Topic: Democrat Watch
Thinking citizens seem oddly silent regarding Barack Obama's inauguration as president, as well as government moves to take over large segments of the US economy. Am I the only one appalled at the willingness of so many Americans, led by the nose by the mainstream media, to surrender constitutional rights to government and look for rescue in a messianic figure?
The Press has been remarkably lacking in curiosity over Obama. Much worse, they have helped provide cover for him rather than uncover facts. We still do not know what he really thinks, what he has done in the past, or what he plans to do as president, beyond generalities and platitudes. Masses treat him as a savior, while he has no record of significant accomplishment.
What we do know suggests that he comes from the corrupt Chicago polical machine, he has worked for the controversial agency ACORN, he has had close associations with radicals, he has made statements suggesting socialism and wealth redistribution, he has lied and obfuscated in regard to his past, and he obtained a "sweetheart" home loan through a convicted felon (Rezko).
In regard to Obama's inaugural speech, Rush Limbaugh predicted that it would be lauded no matter what he said. Afterward, Glenn Beck called it boring. Some of the best post-speech sense I have heard comes from an unexpected source. I have often clucked my tongue over statements made by Juan Williams on the Fox Sunday show; he is moderate at best, and seemed so often clueless. In his analysis, however, Williams (who is black) writes,
"If [Obama's] presidency is to represent the full power of the idea that black Americans are just like everyone else -- fully human and fully capable of intellect, courage and patriotism -- then Barack Obama has to be subject to the same rough and tumble of political criticism experienced by his predecessors. To treat the first black president as if he is a fragile flower is certain to hobble him . . . .
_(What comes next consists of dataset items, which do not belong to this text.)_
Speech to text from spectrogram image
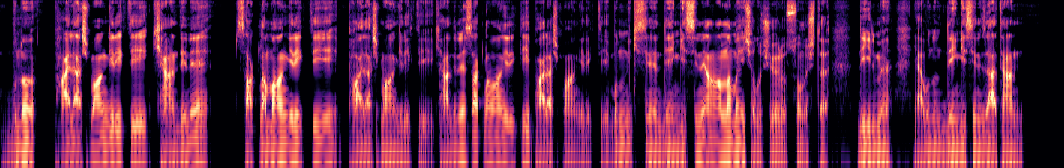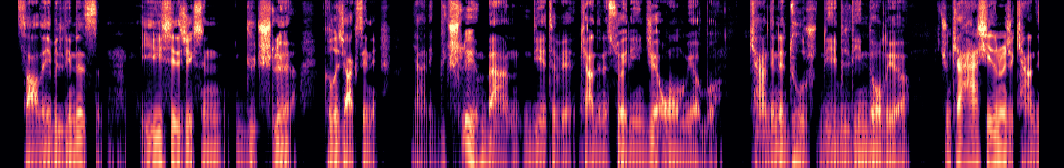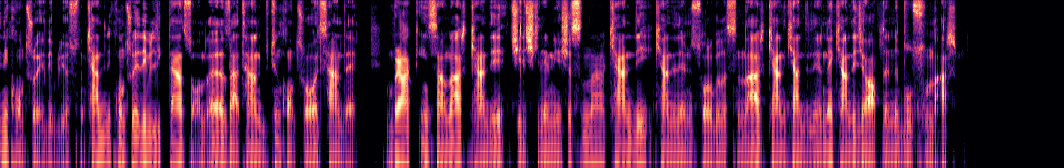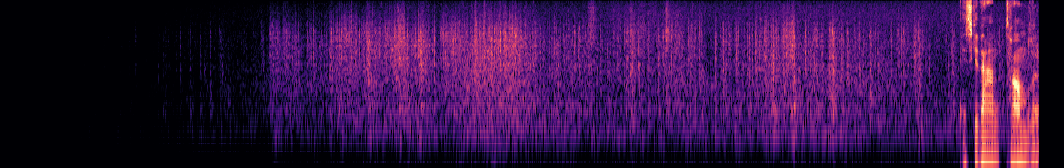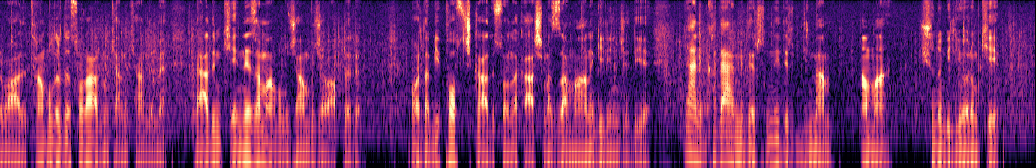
Bunu paylaşman gerektiği, kendine saklaman gerektiği, paylaşman gerektiği, kendine saklaman gerektiği, paylaşman gerektiği. Bunun ikisinin dengesini anlamaya çalışıyoruz sonuçta. Değil mi? Ya bunun dengesini zaten sağlayabildiğinde iyi hissedeceksin, güçlü kılacak seni. Yani güçlüyüm ben diye tabii kendine söyleyince olmuyor bu. Kendine dur diyebildiğinde oluyor. Çünkü her şeyden önce kendini kontrol edebiliyorsun. Kendini kontrol edebildikten sonra zaten bütün kontrol sende. Bırak insanlar kendi çelişkilerini yaşasınlar, kendi kendilerini sorgulasınlar, kendi kendilerine kendi cevaplarını bulsunlar. Eskiden Tumblr vardı. Tumblr'da sorardım kendi kendime. Derdim ki ne zaman bulacağım bu cevapları? Orada bir post çıkardı sonra karşıma zamanı gelince diye. Yani kader midir nedir bilmem. Ama şunu biliyorum ki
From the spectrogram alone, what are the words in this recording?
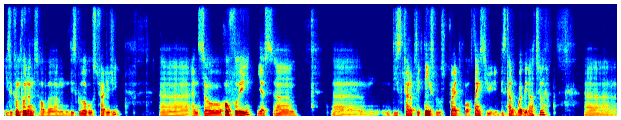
is a component of um, this global strategy. Uh, and so hopefully, yes, um, these kind of techniques will spread, well, thanks to this kind of webinar too. Uh,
"Yet there is fear, especially among black people, that criticism of him or any of his failures might be twisted into evidence that people of color cannot effectively lead. That amounts to wasting time and energy reacting to hateful stereotypes. It also leads to treating all criticism of Mr. Obama, whether legitimate, wrong-headed or even mean-spirited, as racist.
"This is patronizing. Worse, it carries an implicit presumption of inferiority. Every American president must be held to the highest standard. No president of any color should be given a free pass for screw-ups, lies or failure to keep a promise.
. . . .
"The importance of a proud, adversarial press speaking truth about a powerful politician and offering impartial accounts of his actions was frequently and embarrassingly lost. When Mr. Obama's opponents, such as the Clintons, challenged his lack of experience, or pointed out that he was not in the U.S. Senate when he expressed early opposition to the war in Iraq, they were depicted as petty."